┌────────

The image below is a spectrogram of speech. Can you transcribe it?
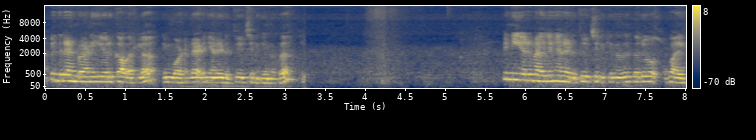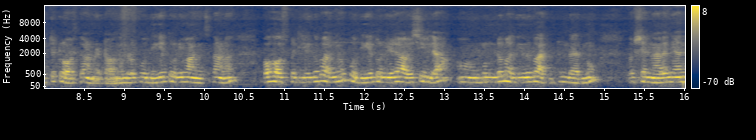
അപ്പം ഇത് രണ്ടുമാണ് ഈ ഒരു കവറിൽ ഇമ്പോർട്ടന്റ് ആയിട്ട് ഞാൻ എടുത്തു വെച്ചിരിക്കുന്നത്. പിന്നെ ഈ ഒരു ബാഗ് ഞാൻ എടുത്തു വെച്ചിരിക്കുന്നത് ഇതൊരു വൈറ്റ് ക്ലോത്ത് ആണ് കേട്ടോ നമ്മൾ പുതിയ തുണി വാങ്ങിച്ചതാണ്. അപ്പോൾ ഹോസ്പിറ്റലിൽ നിന്ന് പറഞ്ഞു പുതിയ തുണിയുടെ ആവശ്യമില്ല. ഗുണ്ട് മതി എന്ന് പറഞ്ഞിട്ടുണ്ടായിരുന്നു. പക്ഷെ എന്നാലും ഞാൻ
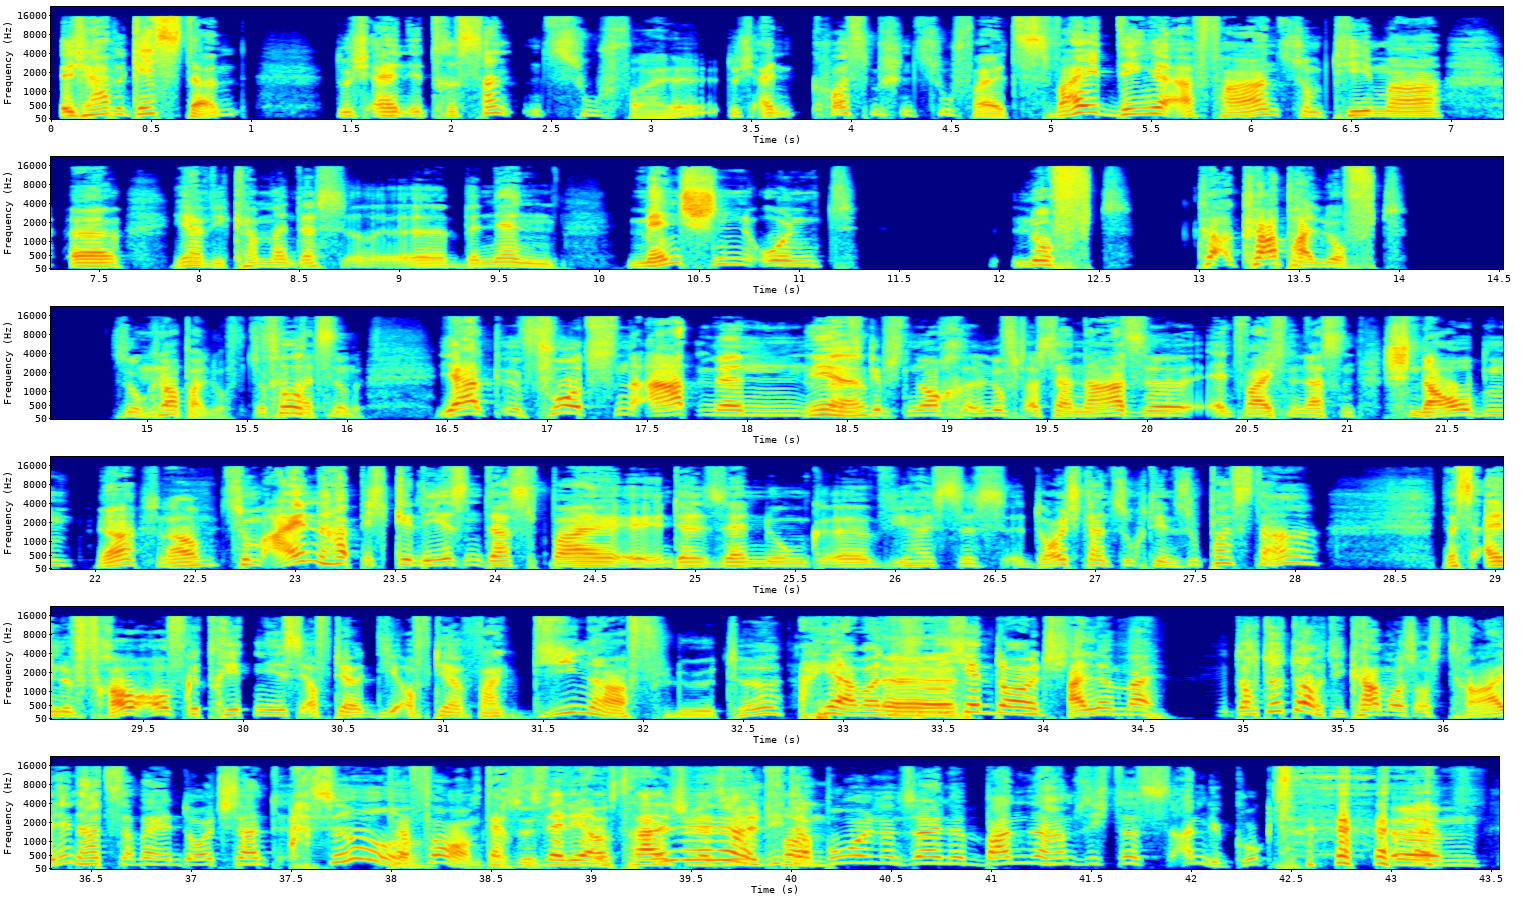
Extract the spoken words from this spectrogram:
Ich habe gestern durch einen interessanten Zufall, durch einen kosmischen Zufall, zwei Dinge erfahren zum Thema, äh, ja, wie kann man das äh, benennen? Menschen und Luft, Kör Körperluft. So, Mhm. Körperluft. So Furzen. ja, furzen, atmen, Ja. was gibt's noch? Luft aus der Nase entweichen lassen, schnauben, ja. Schnauben. Zum einen habe ich gelesen, dass bei äh, in der Sendung, äh, wie heißt es, Deutschland sucht den Superstar, dass eine Frau aufgetreten ist, auf der, die auf der Vagina-Flöte Ach ja, aber nicht, Äh, nicht in Deutsch. alle mal. Doch, doch, doch, die kam aus Australien, hat es aber in Deutschland Ach so. performt. Das wäre die australische ja, ja, Version Dieter von- Bohlen und seine Bande haben sich das angeguckt. ähm,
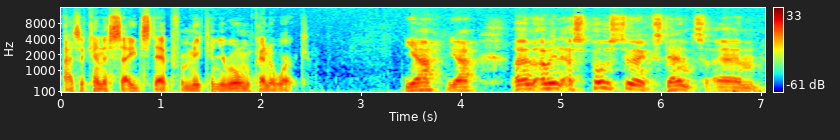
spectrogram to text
as a kind of sidestep from making your own kind of work. Yeah, yeah. Um, I mean, I suppose to an extent, um,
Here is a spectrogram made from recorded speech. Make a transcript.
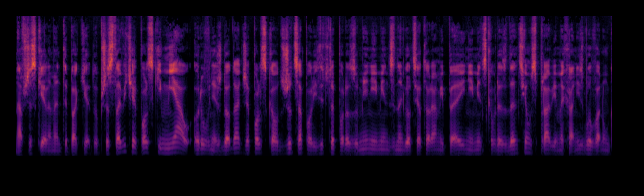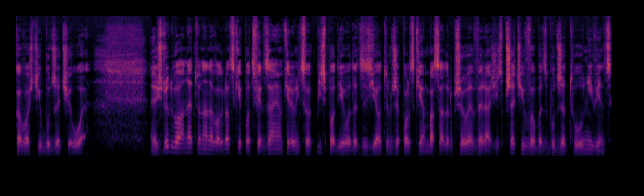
na wszystkie elementy pakietu. Przedstawiciel Polski miał również dodać, że Polska odrzuca polityczne porozumienie między negocjatorami PE i niemiecką rezydencją w sprawie mechanizmu warunkowości w budżecie UE. Źródła Onetu na Nowogrodzkiej potwierdzają, kierownictwo PiS podjęło decyzję o tym, że polski ambasador przy UE wyrazi sprzeciw wobec budżetu Unii, więc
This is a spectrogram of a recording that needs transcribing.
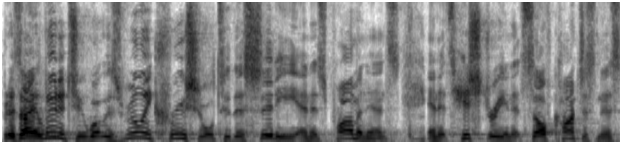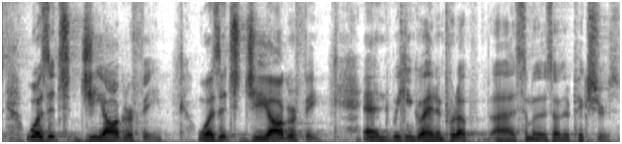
But as I alluded to, what was really crucial to this city and its prominence and its history and its self consciousness was its geography. Was its geography. And we can go ahead and put up uh, some of those other pictures.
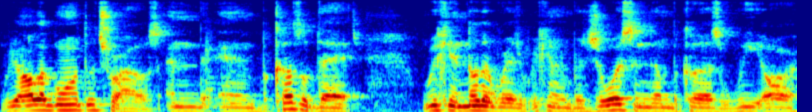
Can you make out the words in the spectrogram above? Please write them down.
We all are going through trials, and and because of that, we can know that we we can rejoice in them because we are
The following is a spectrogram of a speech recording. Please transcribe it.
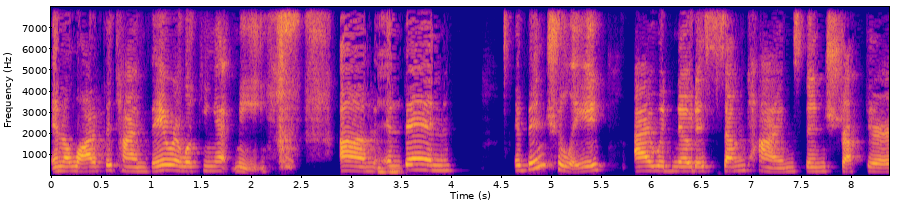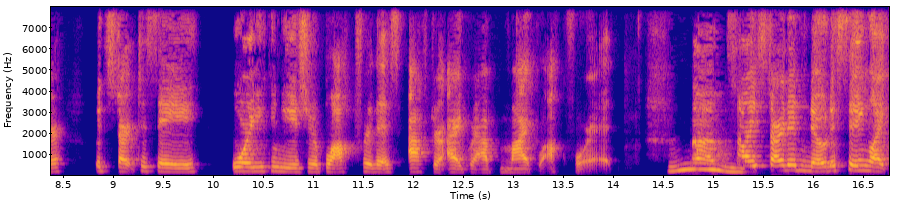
And a lot of the time they were looking at me. um, mm-hmm. And then eventually I would notice sometimes the instructor would start to say, or you can use your block for this after I grab my block for it. Mm. Um, so mm. I started noticing like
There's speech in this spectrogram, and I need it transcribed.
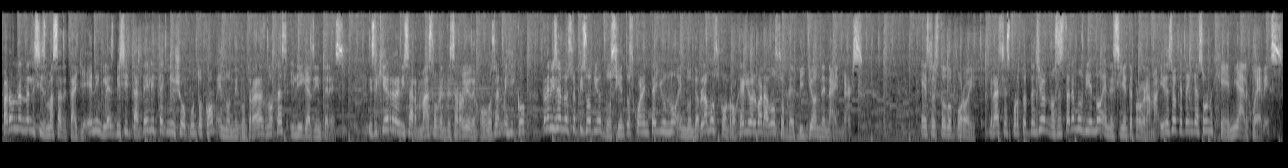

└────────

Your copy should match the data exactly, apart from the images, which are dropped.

- _Response box_:
The image below is a spectrogram of speech. Can you transcribe it?
അപ്പം ഇത് രണ്ടുമാണ് ഈ ഒരു കവറിൽ ഇമ്പോർട്ടന്റ് ആയിട്ട് ഞാൻ എടുത്തു വെച്ചിരിക്കുന്നത്. പിന്നെ ഈ ഒരു ബാഗ് ഞാൻ എടുത്തു വെച്ചിരിക്കുന്നത് ഇതൊരു വൈറ്റ് ക്ലോത്ത് ആണ് കേട്ടോ നമ്മൾ പുതിയ തുണി വാങ്ങിച്ചതാണ്. അപ്പോൾ ഹോസ്പിറ്റലിൽ നിന്ന് പറഞ്ഞു പുതിയ തുണിയുടെ ആവശ്യമില്ല. ഗുണ്ട് മതി എന്ന് പറഞ്ഞിട്ടുണ്ടായിരുന്നു. പക്ഷെ എന്നാലും ഞാൻ
Extract the spoken words from this spectrogram:
Ich habe gestern durch einen interessanten Zufall, durch einen kosmischen Zufall, zwei Dinge erfahren zum Thema, äh, ja, wie kann man das äh, benennen? Menschen und Luft, Kör Körperluft. So, Mhm. Körperluft. So Furzen. ja, furzen, atmen, Ja. was gibt's noch? Luft aus der Nase entweichen lassen, schnauben, ja. Schnauben. Zum einen habe ich gelesen, dass bei äh, in der Sendung, äh, wie heißt es, Deutschland sucht den Superstar, dass eine Frau aufgetreten ist, auf der, die auf der Vagina-Flöte Ach ja, aber nicht, Äh, nicht in Deutsch. alle mal. Doch, doch, doch, die kam aus Australien, hat es aber in Deutschland Ach so. performt. Das wäre die australische ja, ja, Version Dieter von- Bohlen und seine Bande haben sich das angeguckt. ähm,
spectrogram to text
as a kind of sidestep from making your own kind of work. Yeah, yeah. Um, I mean, I suppose to an extent, um,
Here is a spectrogram made from recorded speech. Make a transcript.
na wszystkie elementy pakietu. Przedstawiciel Polski miał również dodać, że Polska odrzuca polityczne porozumienie między negocjatorami PE i niemiecką rezydencją w sprawie mechanizmu warunkowości w budżecie UE. Źródła Onetu na Nowogrodzkiej potwierdzają, kierownictwo PiS podjęło decyzję o tym, że polski ambasador przy UE wyrazi sprzeciw wobec budżetu Unii, więc
This is a spectrogram of a recording that needs transcribing.
But as I alluded to, what was really crucial to this city and its prominence and its history and its self consciousness was its geography. Was its geography. And we can go ahead and put up uh, some of those other pictures.
Can you make out the words in the spectrogram above? Please write them down.
We all are going through trials, and and because of that, we can know that we we can rejoice in them because we are
The following is a spectrogram of a speech recording. Please transcribe it.
And a lot of the time they were looking at me. um, mm-hmm. And then eventually I would notice sometimes the instructor would start to say, or you can use your block for this after I grab my block for it. Mm. Um, so mm. I started noticing like
There's speech in this spectrogram, and I need it transcribed.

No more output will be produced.